Political or agency expertise was underestimated in order to look for splashing passes that Trump’s team could march in front of reporters in the gilded lobby of the Trump Tower.

And the early cracks in Trump’s team were obvious to everyone, thanks to the ubiquitous leaks in the Oval Office and meetings held in closed doors.

“One of the problems with Trump’s cabinet when he first became president is that it didn’t reflect his worldview because he didn’t have one,” said David Axelrod, former senior adviser to President Barack Obama. “He had some labels and some impulses, with a secretary of state and a defense minister who really didn’t accept what he thought or said.”

Axelrod says Biden is already showing the world a different style of governance. With his help, he is given advice to those who have been on the Biden track for decades and prioritize featured jobs with a traditional resume. The selections given at this point are mostly satisfied with the moderates, while not being too angry with the progressive.

“Biden, with half a century of experience, believes diplomacy is important, alliances are critical, and has designated a lot of people who believe in it,” Axelrod added. “The ‘boring beautiful’ line is real.”

Part of the functional transition is knowing what the president wants to achieve politically before inauguration and then hiring people to do so, said Clay Johnson, who led the George W. Bush transition team before he became head of the Bush administration. members of the presidential staff.

“I don’t know what Biden’s plans are, but it seems like the Biden people know the appointment process and know how the government works,” Johnson said. – They seem to have previous experience with this.

The Trump transition did not have an ideologically coordinated cabinet, due in part to Trump’s determination to employ top figures like Secretary of State Rex Tillerson.
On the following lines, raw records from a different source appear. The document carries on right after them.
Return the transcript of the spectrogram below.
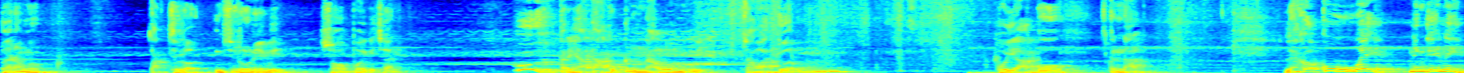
Barang ngono tak jelok jerone kuwi. Sapa iki jane? Uh ternyata aku kenal wong kuwi. Cawadok kuwi aku kenal. Lah kok kowe ning kene?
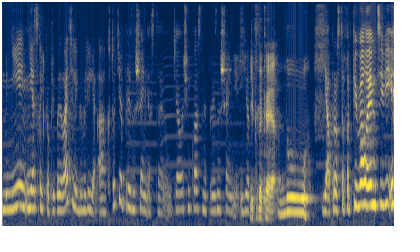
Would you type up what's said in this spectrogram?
мне несколько преподавателей говорили, а кто тебе произношение ставил? У тебя очень классное произношение. И, и такая, ты такая, ну... Я просто подпевала MTV.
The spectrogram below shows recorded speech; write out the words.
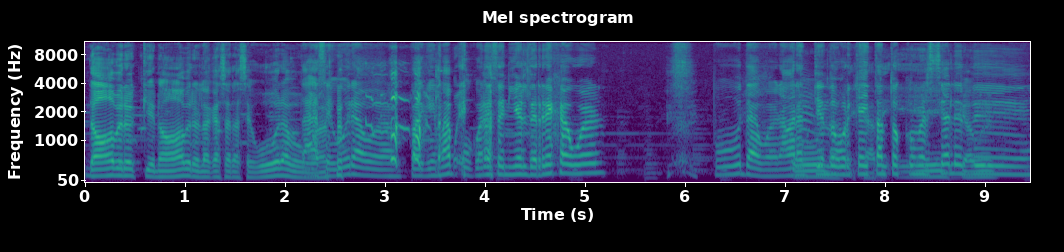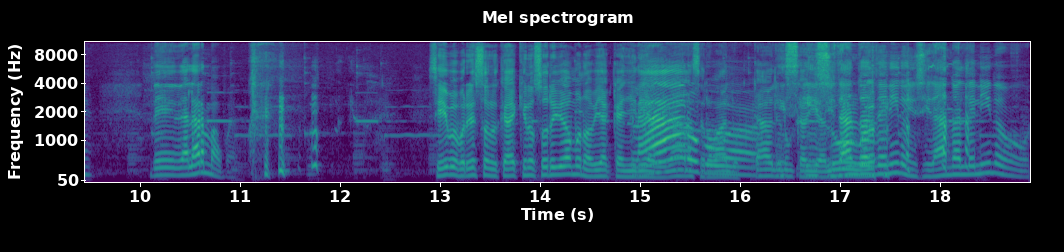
No, pero es que no, pero la casa era segura, po, ¿Estás weón. segura, weón? ¿Para qué más? Con ese nivel de reja, weón. Puta, weón. Ahora entiendo por qué hay tantos penca, comerciales de, de, de alarma, weón. Sí, pues por eso cada vez que nosotros íbamos no había cañería de Claro, gas, se robaban po. los cables, Inc- nunca había luz. Incitando al delito, incitando al delito.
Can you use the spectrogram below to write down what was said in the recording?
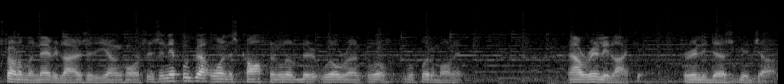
start on the nebulizer, the young horses. And if we've got one that's coughing a little bit, we'll run. We'll we'll put them on it. I really like it. It really does a good job.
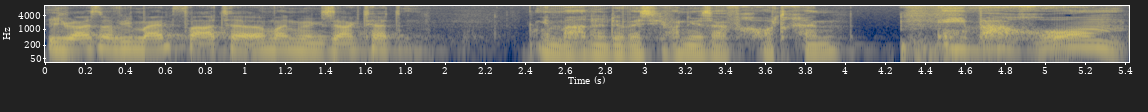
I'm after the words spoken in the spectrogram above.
Ich weiß noch, wie mein Vater irgendwann gesagt hat, Emanuel, du wirst dich von dieser Frau trennen. Ey, warum?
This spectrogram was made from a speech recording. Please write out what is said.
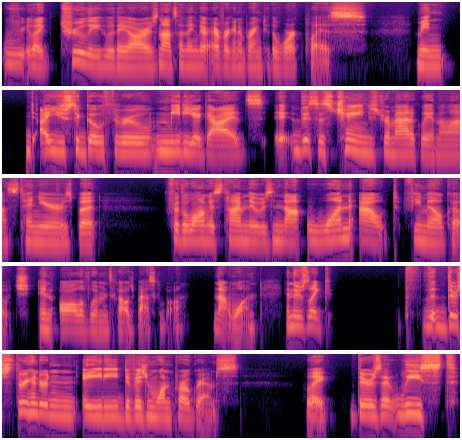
like truly who they are, is not something they're ever going to bring to the workplace. I mean, I used to go through media guides. It- this has changed dramatically in the last 10 years, but for the longest time, there was not one out female coach in all of women's college basketball. Not one. And there's like, th- there's 380 Division One programs. Like, there's at least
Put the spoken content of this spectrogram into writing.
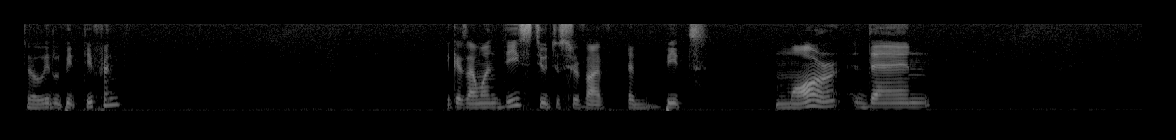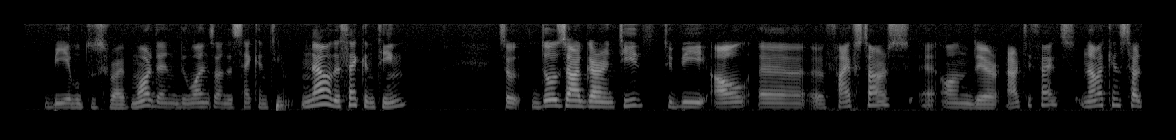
so a little bit different because I want these two to survive a bit more than be able to survive more than the ones on the second team. Now the second team, so those are guaranteed to be all uh, uh, five stars uh, on their artifacts. Now I can start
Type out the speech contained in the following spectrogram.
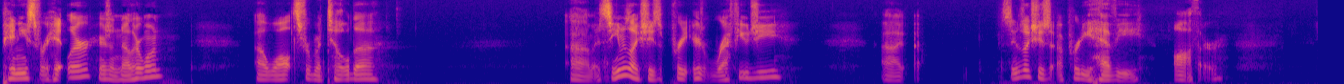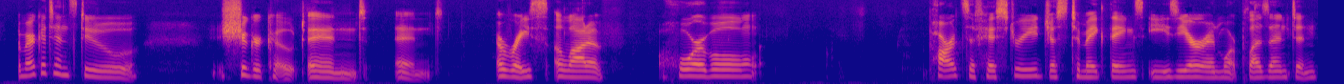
Pennies for Hitler. Here's another one. A Waltz for Matilda. Um, it seems like she's a pretty here's refugee. Uh, seems like she's a pretty heavy author. America tends to sugarcoat and and erase a lot of horrible parts of history just to make things easier and more pleasant and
As a long-time senior executive at Exxon, Tillerson believed in overseas cooperation and alliances – which Trump criticized at the beginning of his presidency. Trump’s full focus on recruiting people who seemed to come from “central casting,” as he put it, went to the detriment of freeing well-crafted plans and policies on the first day of the White House.

“No one did any meaningful work during the transition and in the White House, much of it started from scratch,” one transitional official said. “It indicates how Trump and his friends treated the presidency.”